*** STORED DATA ***

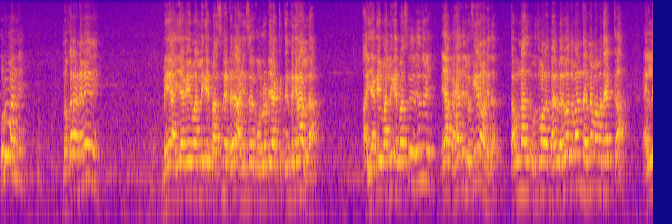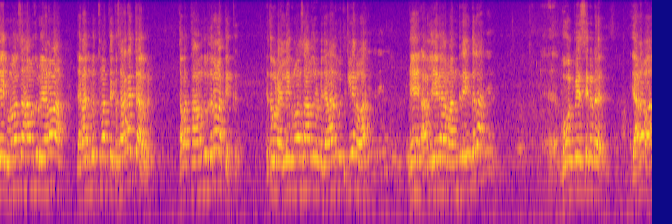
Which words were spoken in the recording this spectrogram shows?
පුළුවන්නේ. නොකර නෙමෙයිනේ. මේ අයියාගේ මල්ලිගේ ප්‍රශ්නෙට අහිංසක කොල්ලෝ ටිකක් එතෙන්ට ගෙනල්ලා අයියාගේ මල්ලිගේ ප්‍රශ්නේ විසඳුවේ. එයා පැහැදිලිව කියනවා නේද? තවුනා ඔබතුමාලා බැල බැලුවද මන් දන්නේ මම දැක්කා. ඇල්ලේ ගුණවංශ හාමුදුරු යනවා ජනාධිපතිතුමත් එක්ක සාකච්ඡාවකට. තවත් හාමුදුරු දෙනමක් එක්ක. එතකොට ඇල්ලේ ගුණවංශ හාමුදුරුන්ට ජනාධිපති කියනවා මේ අර්ලියගහ මන්දිරේ ඉඳලා ගෝල් පේස් එකට යනවා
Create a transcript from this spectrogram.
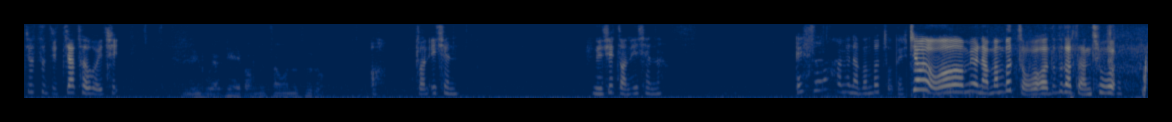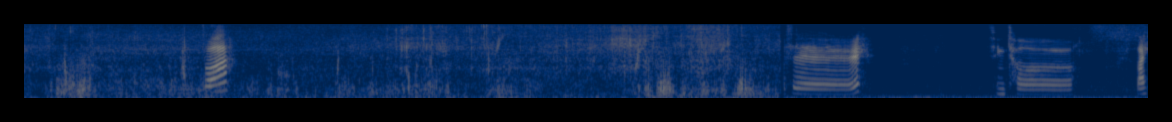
就自己驾车回去。哦，转一千，你去转一千呢？哎，是哦，还没拿班不走的，笑哦，没有拿班不走哦，都不知道怎出哦。走啊！是。新车，来，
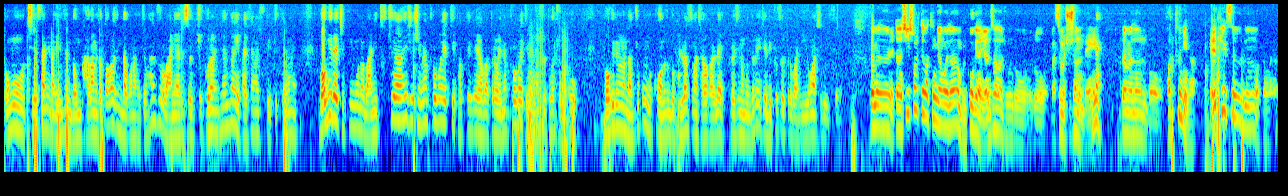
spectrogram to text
너무 질산이랑 인산이 너무 가감해서 떨어진다거나 이제 환수로 많이 하셨을 때 그런 현상이 발생할 수도 있기 때문에 먹이의 제품군을 많이 투- 투여해 주시면 프로바이오틱 박테리아가 들어있는 Probiotic Reef Salt가 좋고 먹이료는 난 조금 넣고 어느 정도 밸런스만 잡아갈래 그러시는 분들은 이제 Reef Salt로 많이 이용하시고 있어요 그러면 일단 Sea Salt 같은 경우에는 물고기나 연산호 정도로 말씀을 주셨는데 네. 그러면은 뭐 버튼이나 LPS류는 어떤가요?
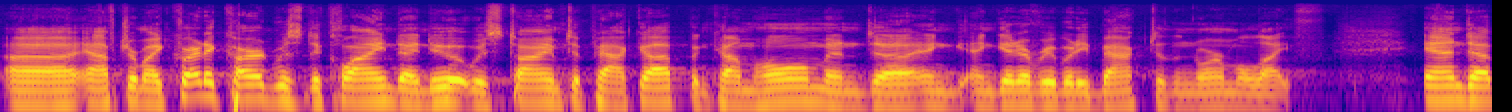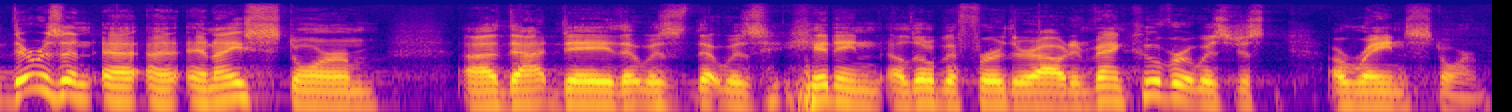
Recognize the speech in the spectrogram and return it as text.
uh, after my credit card was declined, I knew it was time to pack up and come home and, uh, and, and, get everybody back to the normal life. And uh, there was an, a, an ice storm uh, that day that was, that was hitting a little bit further out. In Vancouver, it was just a rainstorm.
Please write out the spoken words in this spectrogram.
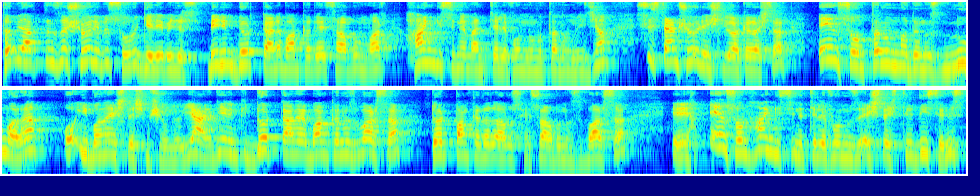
Tabii aklınıza şöyle bir soru gelebilir. Benim 4 tane bankada hesabım var. Hangisine ben telefonumu tanımlayacağım? Sistem şöyle işliyor arkadaşlar. En son tanımladığınız numara o IBAN'a eşleşmiş oluyor. Yani diyelim ki 4 tane bankanız varsa, 4 bankada daha doğrusu hesabınız varsa e, en son hangisini telefonunuzu eşleştirdiyseniz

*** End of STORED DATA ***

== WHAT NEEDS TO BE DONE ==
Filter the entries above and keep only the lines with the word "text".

== RESULT BELOW ==
spectrogram to text
Recognize the speech in the spectrogram and return it as text.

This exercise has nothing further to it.